EXERCISE PROMPT.
An exact copy of the entries is required, excluding any pictures.

DATA EXTRACT.
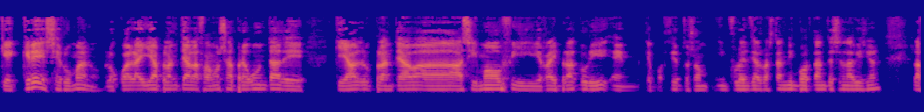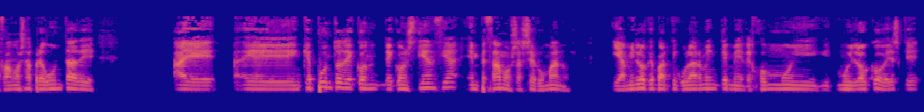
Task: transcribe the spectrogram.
que cree ser humano, lo cual ahí ya plantea la famosa pregunta de que ya lo planteaba Asimov y Ray Bradbury, que por cierto son influencias bastante importantes en la visión, la famosa pregunta de eh, eh, en qué punto de, de conciencia empezamos a ser humanos. Y a mí lo que particularmente me dejó muy, muy loco es que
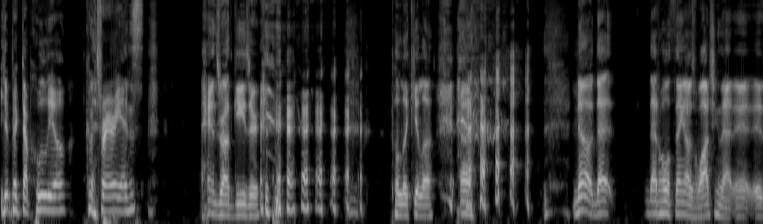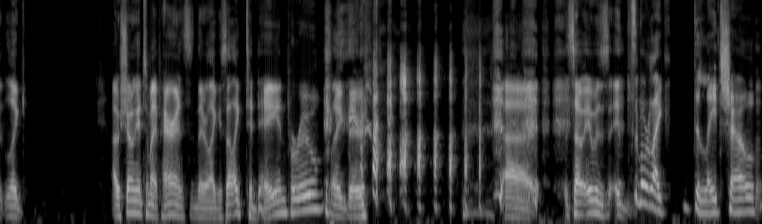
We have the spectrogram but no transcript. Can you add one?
You picked up Julio, Contrarians. Hans Rothgiesser, Pellicula. Uh, no, that that whole thing. I was watching that. It, it like. I was showing it to my parents, and they were like, "Is that like today in Peru?" Like they're. uh, so it was. It, it's more like the late show,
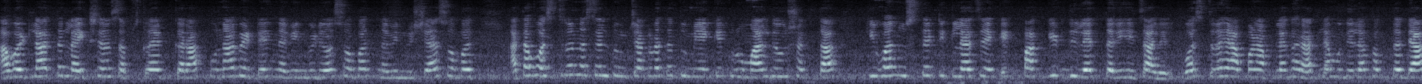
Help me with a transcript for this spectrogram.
आवडला तर लाईक शेअर सबस्क्राईब करा. पुन्हा भेटेल नवीन व्हिडिओसोबत नवीन विषयासोबत. आता वस्त्र नसेल तुमच्याकडे तर तुम्ही एक एक रुमाल देऊ शकता किंवा नुसते टिकल्याचे एक एक पाकिट दिलेत तरीही चालेल. वस्त्र हे आपण आपल्या घरातल्या मुलीला फक्त द्या.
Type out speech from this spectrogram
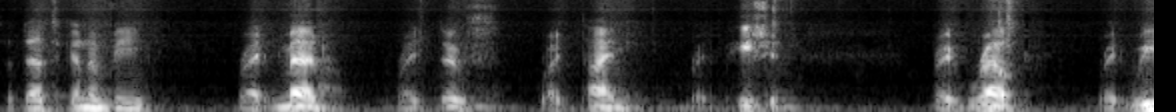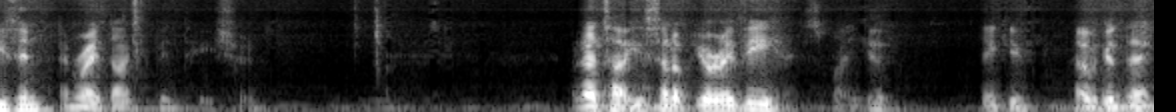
So that's going to be right med, right dose, right timing, right patient, right route, right reason, and right documentation. And that's how you set up your IV. Thank you. Have a good day.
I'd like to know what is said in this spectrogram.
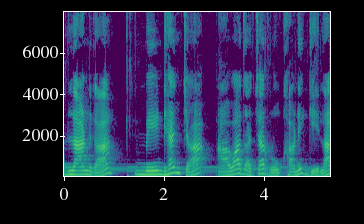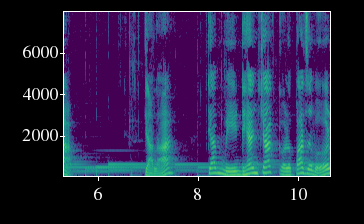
लांडगा मेंढ्यांच्या आवाजाच्या रोखाने गेला. त्याला त्या मेंढ्यांच्या कळपाजवळ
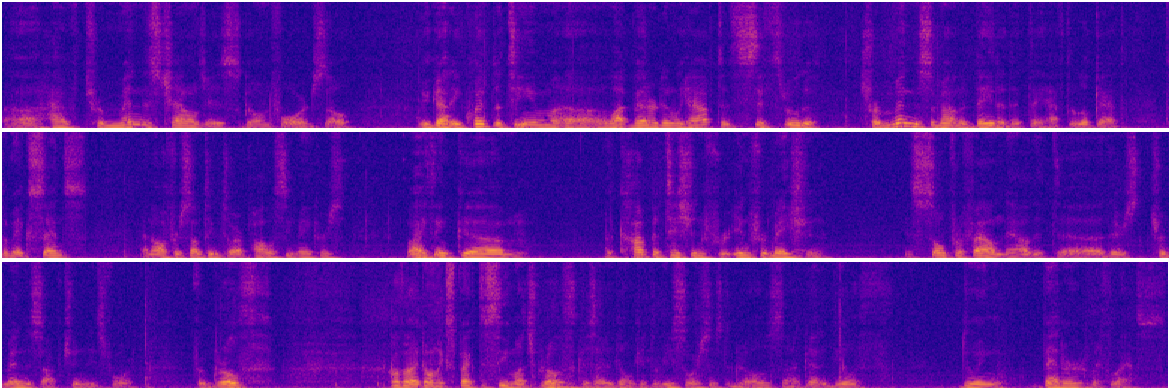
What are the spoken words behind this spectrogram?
uh, have tremendous challenges going forward. So we've got to equip the team uh, a lot better than we have to sift through the tremendous amount of data that they have to look at to make sense and offer something to our policymakers. Well, I think um, the competition for information is so profound now that uh, there's tremendous opportunities for for growth. Although I don't expect to see much growth because I don't get the resources to grow, so I've got to deal with doing better with less.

OUTPUT FOR THIS EXERCISE.
Task: transcribe the spectrogram.
que cree ser humano, lo cual ahí ya plantea la famosa pregunta de que ya lo planteaba Asimov y Ray Bradbury, que por cierto son influencias bastante importantes en la visión, la famosa pregunta de eh, eh, en qué punto de, de conciencia empezamos a ser humanos. Y a mí lo que particularmente me dejó muy, muy loco es que
We have the spectrogram but no transcript. Can you add one?
You picked up Julio, Contrarians. Hans Rothgiesser, Pellicula. Uh, no, that that whole thing. I was watching that. It, it like. I was showing it to my parents, and they were like, "Is that like today in Peru?" Like they're. uh, so it was. It, it's more like the late show,
Help me with a transcript for this spectrogram.
आवडला तर लाईक शेअर सबस्क्राईब करा. पुन्हा भेटेल नवीन व्हिडिओसोबत नवीन विषयासोबत. आता वस्त्र नसेल तुमच्याकडे तर तुम्ही एक एक रुमाल देऊ शकता किंवा नुसते टिकल्याचे एक एक पाकिट दिलेत तरीही चालेल. वस्त्र हे आपण आपल्या घरातल्या मुलीला फक्त द्या.
Type out speech from this spectrogram
So that's going to be right med, right dose, right timing, right patient, right route, right reason, and right documentation. And that's how you set up your IV. Thank you. Have a good day.
I'd like to know what is said in this spectrogram.
लांडगा मेंढ्यांच्या आवाजाच्या रोखाने गेला. त्याला त्या मेंढ्यांच्या कळपाजवळ
What are the spoken words behind this spectrogram?
uh, have tremendous challenges going forward. So we've got to equip the team uh, a lot better than we have to sift through the tremendous amount of data that they have to look at to make sense and offer something to our policymakers. Well, I think um, the competition for information is so profound now that uh, there's tremendous opportunities for for growth. Although I don't expect to see much growth because I don't get the resources to grow, so I've got to deal with doing better with less.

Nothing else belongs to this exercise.